Start of Block

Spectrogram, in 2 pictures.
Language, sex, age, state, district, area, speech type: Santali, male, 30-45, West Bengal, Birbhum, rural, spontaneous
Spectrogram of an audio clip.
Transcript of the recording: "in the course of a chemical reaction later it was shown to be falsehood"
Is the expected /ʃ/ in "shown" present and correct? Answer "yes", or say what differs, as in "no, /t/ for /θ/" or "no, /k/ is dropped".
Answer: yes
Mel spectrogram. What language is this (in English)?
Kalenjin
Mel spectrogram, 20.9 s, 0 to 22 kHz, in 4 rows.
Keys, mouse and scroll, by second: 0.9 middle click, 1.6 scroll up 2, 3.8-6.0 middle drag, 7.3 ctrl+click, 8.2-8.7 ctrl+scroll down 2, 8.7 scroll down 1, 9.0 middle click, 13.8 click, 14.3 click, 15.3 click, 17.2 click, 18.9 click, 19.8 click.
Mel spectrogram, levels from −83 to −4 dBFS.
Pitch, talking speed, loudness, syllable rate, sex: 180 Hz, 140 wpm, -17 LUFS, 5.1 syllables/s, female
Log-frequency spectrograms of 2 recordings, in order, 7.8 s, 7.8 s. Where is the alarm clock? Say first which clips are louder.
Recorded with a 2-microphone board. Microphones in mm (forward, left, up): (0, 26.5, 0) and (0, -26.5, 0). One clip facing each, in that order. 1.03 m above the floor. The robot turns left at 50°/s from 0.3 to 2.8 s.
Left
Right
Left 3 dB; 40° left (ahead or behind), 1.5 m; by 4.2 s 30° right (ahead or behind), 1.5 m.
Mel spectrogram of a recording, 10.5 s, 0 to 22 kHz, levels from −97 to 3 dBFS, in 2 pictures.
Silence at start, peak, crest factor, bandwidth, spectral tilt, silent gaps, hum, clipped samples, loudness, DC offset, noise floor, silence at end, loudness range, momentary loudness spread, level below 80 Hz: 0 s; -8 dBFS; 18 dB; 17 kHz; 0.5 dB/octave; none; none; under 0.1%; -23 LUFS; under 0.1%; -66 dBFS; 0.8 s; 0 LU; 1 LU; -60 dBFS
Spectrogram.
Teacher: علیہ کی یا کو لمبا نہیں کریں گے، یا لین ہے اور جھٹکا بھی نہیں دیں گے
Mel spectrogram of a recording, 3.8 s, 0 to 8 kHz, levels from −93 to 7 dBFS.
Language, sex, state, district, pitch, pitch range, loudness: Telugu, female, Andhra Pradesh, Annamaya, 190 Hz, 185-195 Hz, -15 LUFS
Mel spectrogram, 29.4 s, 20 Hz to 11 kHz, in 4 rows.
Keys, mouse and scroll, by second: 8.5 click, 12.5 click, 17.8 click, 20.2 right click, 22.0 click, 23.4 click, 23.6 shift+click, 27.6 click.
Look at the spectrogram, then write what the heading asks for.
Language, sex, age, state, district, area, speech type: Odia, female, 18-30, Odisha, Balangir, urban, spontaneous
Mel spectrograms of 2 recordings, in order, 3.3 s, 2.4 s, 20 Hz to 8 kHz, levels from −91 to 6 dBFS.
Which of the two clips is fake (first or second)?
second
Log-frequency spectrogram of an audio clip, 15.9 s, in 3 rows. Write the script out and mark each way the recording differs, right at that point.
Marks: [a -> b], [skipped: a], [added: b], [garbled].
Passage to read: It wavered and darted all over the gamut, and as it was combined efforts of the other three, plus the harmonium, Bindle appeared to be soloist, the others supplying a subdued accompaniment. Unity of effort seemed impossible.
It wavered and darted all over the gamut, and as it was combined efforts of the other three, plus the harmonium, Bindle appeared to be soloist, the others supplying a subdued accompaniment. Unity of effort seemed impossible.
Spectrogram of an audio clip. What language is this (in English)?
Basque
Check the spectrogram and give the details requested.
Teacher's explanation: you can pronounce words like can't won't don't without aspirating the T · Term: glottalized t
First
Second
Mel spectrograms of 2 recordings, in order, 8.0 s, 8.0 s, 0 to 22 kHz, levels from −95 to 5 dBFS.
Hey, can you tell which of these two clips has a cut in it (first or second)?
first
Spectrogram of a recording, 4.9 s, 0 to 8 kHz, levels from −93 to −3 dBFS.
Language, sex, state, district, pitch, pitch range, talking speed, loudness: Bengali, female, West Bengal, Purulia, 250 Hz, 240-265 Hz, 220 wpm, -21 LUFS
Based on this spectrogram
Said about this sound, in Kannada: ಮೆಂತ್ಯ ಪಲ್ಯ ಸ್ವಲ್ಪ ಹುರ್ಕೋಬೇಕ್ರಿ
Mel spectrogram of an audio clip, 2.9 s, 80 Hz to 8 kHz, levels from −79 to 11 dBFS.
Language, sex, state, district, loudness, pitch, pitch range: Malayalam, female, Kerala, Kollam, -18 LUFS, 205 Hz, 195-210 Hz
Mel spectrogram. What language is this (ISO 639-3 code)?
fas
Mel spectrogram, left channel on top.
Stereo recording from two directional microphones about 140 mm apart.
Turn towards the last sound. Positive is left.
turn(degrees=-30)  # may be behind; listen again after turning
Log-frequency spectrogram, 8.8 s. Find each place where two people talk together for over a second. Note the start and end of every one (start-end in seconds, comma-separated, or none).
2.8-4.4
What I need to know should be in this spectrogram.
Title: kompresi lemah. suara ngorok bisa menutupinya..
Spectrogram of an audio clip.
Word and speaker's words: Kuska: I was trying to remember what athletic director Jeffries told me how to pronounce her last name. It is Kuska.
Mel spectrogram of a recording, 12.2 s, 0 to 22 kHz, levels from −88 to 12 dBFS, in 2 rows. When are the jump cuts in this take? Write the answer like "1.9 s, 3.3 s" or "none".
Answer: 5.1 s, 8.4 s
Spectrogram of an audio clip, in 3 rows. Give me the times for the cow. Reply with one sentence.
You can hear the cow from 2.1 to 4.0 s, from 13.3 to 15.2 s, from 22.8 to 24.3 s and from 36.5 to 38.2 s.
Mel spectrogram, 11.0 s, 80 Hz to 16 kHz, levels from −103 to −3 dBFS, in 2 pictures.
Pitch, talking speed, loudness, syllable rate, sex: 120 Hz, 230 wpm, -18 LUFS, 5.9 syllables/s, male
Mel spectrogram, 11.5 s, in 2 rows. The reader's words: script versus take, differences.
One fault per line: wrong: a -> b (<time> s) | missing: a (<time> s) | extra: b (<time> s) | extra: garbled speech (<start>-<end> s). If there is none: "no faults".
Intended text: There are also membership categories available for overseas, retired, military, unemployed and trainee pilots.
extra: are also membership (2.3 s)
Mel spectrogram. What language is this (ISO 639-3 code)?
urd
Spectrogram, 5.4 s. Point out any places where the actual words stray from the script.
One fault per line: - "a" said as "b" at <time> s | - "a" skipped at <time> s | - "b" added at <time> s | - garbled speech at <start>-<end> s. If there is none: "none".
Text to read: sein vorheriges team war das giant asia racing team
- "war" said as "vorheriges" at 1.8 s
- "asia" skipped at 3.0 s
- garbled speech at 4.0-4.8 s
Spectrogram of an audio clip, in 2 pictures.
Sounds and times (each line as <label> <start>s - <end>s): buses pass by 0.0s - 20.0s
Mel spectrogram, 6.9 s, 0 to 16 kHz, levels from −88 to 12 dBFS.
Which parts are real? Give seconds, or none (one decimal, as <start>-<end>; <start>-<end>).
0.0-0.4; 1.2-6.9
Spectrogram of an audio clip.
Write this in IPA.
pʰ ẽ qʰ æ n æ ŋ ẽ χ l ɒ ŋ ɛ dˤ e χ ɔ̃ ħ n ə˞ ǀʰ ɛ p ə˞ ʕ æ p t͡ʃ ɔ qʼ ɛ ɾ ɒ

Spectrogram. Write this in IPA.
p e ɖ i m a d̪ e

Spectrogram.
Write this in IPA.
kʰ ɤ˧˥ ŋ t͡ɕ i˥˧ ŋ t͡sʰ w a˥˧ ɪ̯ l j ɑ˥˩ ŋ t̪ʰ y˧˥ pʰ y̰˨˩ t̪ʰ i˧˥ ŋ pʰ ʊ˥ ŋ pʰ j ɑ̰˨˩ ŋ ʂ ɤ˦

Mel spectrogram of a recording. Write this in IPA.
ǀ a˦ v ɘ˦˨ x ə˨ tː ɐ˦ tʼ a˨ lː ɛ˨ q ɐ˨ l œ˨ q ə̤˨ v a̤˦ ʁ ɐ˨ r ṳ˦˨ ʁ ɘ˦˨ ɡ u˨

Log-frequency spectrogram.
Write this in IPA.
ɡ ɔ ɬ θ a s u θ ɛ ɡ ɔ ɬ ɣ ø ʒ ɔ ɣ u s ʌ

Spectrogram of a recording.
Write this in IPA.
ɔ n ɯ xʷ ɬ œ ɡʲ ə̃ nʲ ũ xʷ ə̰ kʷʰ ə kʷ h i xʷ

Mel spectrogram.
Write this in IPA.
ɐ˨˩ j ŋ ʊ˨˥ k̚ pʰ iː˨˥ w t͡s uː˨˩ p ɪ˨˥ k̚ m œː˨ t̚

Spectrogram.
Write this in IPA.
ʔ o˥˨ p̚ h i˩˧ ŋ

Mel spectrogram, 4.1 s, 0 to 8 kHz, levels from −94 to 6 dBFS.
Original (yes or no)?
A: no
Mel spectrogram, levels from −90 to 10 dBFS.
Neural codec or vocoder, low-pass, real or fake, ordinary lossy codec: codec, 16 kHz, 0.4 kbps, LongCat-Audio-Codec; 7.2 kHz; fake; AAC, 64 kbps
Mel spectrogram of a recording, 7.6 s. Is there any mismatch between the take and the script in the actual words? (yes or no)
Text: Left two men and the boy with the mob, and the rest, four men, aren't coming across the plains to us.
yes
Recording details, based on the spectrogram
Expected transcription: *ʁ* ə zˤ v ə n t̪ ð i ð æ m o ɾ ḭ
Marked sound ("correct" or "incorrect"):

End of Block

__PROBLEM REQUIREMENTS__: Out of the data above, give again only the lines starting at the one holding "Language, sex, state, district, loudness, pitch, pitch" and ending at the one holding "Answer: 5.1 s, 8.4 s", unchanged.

__SOLVED PROBLEM__:
Language, sex, state, district, loudness, pitch, pitch range: Malayalam, female, Kerala, Kollam, -18 LUFS, 205 Hz, 195-210 Hz
Mel spectrogram. What language is this (ISO 639-3 code)?
fas
Mel spectrogram, left channel on top.
Stereo recording from two directional microphones about 140 mm apart.
Turn towards the last sound. Positive is left.
turn(degrees=-30)  # may be behind; listen again after turning
Log-frequency spectrogram, 8.8 s. Find each place where two people talk together for over a second. Note the start and end of every one (start-end in seconds, comma-separated, or none).
2.8-4.4
What I need to know should be in this spectrogram.
Title: kompresi lemah. suara ngorok bisa menutupinya..
Spectrogram of an audio clip.
Word and speaker's words: Kuska: I was trying to remember what athletic director Jeffries told me how to pronounce her last name. It is Kuska.
Mel spectrogram of a recording, 12.2 s, 0 to 22 kHz, levels from −88 to 12 dBFS, in 2 rows. When are the jump cuts in this take? Write the answer like "1.9 s, 3.3 s" or "none".
Answer: 5.1 s, 8.4 s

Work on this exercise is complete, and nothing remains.